What I can compare it to is a laser tag experience. This is similar in quite a few ways and I certainly enjoyed the experience I had. However, this particular experience was not what I would consider an equivalent and left me thinking “that was fun, glad I tried it,” but it didn’t leave me with the same feeling I get from tag, so I tried to figure out why it felt different in spite of having some amazing visuals and many parallel elements.
To me, the key things that laser tag has that I have not yet felt like I experienced with VR are the social element of the game and the adrenaline of the physical workout. Even though I played on a team I did so under the isolation of a mask and to me that feels like it keeps you from being as social as you would if you could see more than your teammates’ avatars. I never actually saw any of their faces until the end when we came out to check the scoreboard.
Perhaps because I didn’t have any memorable interaction with any person on my team that may be why I didn’t feel this was a particularly social game. Maybe that’s something that gamers perceive differently since so many video games are played in isolation with others in different physical locations (and considering the times we are in now that may become a whole other kind of social experience), but for me I need that face to face element. I like meeting new people, swapping stories, friendly challenges and the camaraderie that I get from a game of laser tag. I didn’t find that in the VR experience even though the quality of the game was very good.
The other thing that laser tag has is a physical, somewhat athletic component. Now, I’m not suggesting that laser tag players are necessarily great athletes, but because you can see where you are going you can move much more quickly, particularly in reacting to the players around you, and that means there is a greater physical element to the game that I do enjoy. I always say that laser tag is what I do instead of going to the gym. It’s about as athletic as I choose to get, but it does require me to get up and move (something I’ve been missing in the last month) and I often leave the arena sweating and riding high on the endorphins of the burst of exercise that occurs when you play a really intense game of tag. Because in this VR experience I had to (or chose to) move much more cautiously I didn’t feel the same rush from playing the game.
Now, these are my impressions based on VERY limited experience with VR and I want to emphasize that I did enjoy the games I played. However, at this point I do not see VR in and of itself being comparable to laser tag. They are still apples and oranges to me…both fruit (so similar), but also completely different in their own right. What I look forward to seeing as the future for laser tag will likely be more of an augmented reality experience that can combine amazing augmented visuals with the reality of the game and I think whoever gets to that achievement first will be the real game changer for the industry. However, I am very glad that I got to try out the free-roaming VR experience so I have a better perspective to compare and contrast it with laser tag. And between Octane and Mavrix this company certainly has the best of both to offer visitors to their site in Scottsdale and it was a great way to start my visit to Arizona!

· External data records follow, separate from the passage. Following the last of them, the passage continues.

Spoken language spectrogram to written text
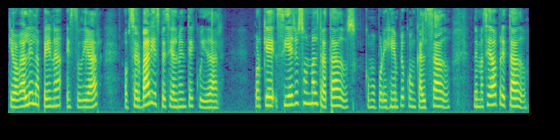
que vale la pena estudiar, observar y especialmente cuidar porque si ellos son maltratados, como por ejemplo con calzado demasiado apretado,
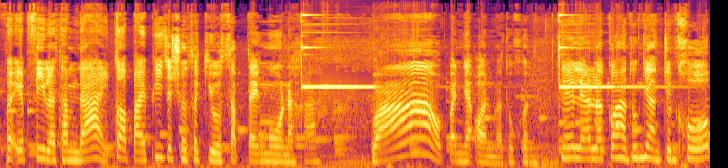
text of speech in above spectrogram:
เพื่อ FC เราทำได้ ต่อไปพี่จะโชว์สกิลสับแตงโมนะคะ ว้าว ปัญญาอ่อนว่ะทุกคน ได้แล้วแล้วก็หาทุกอย่างจนครบ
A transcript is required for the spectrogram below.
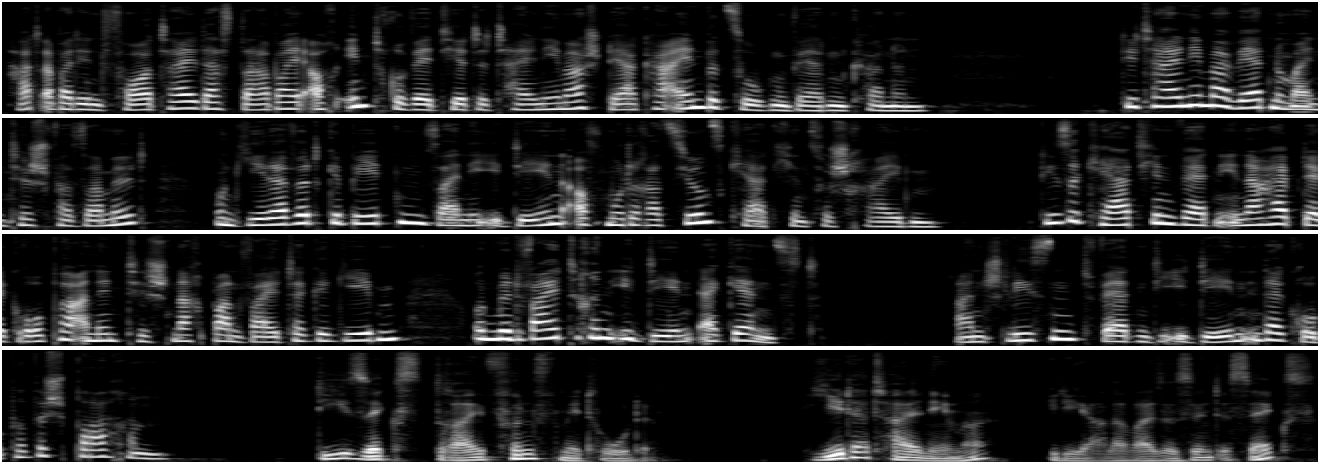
hat aber den Vorteil, dass dabei auch introvertierte Teilnehmer stärker einbezogen werden können. Die Teilnehmer werden um einen Tisch versammelt und jeder wird gebeten, seine Ideen auf Moderationskärtchen zu schreiben. Diese Kärtchen werden innerhalb der Gruppe an den Tischnachbarn weitergegeben und mit weiteren Ideen ergänzt. Anschließend werden die Ideen in der Gruppe besprochen. Die 6-3-5-Methode. Jeder Teilnehmer, idealerweise sind es sechs,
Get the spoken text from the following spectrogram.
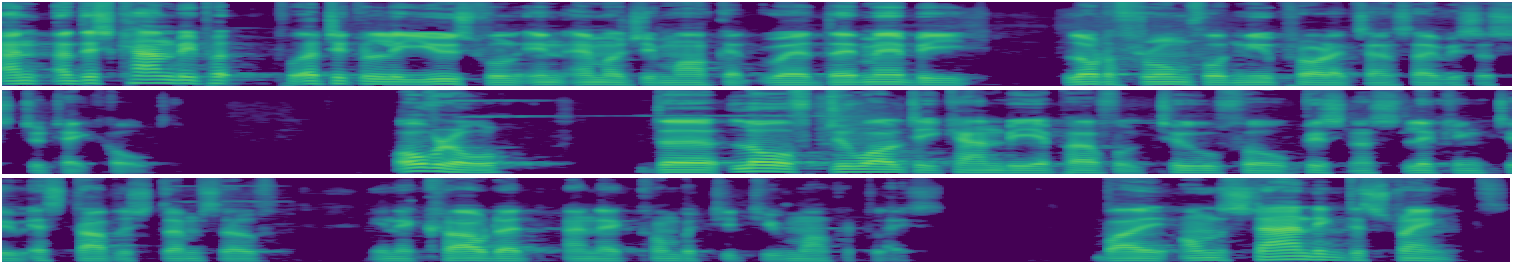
and, and this can be particularly useful in emerging market where there may be a lot of room for new products and services to take hold. Overall, the law of duality can be a powerful tool for business looking to establish themselves in a crowded and a competitive marketplace. By understanding the strengths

Comments or Questions?
Websites: www.tiviachickloveslasertag.com and www.photonforever.com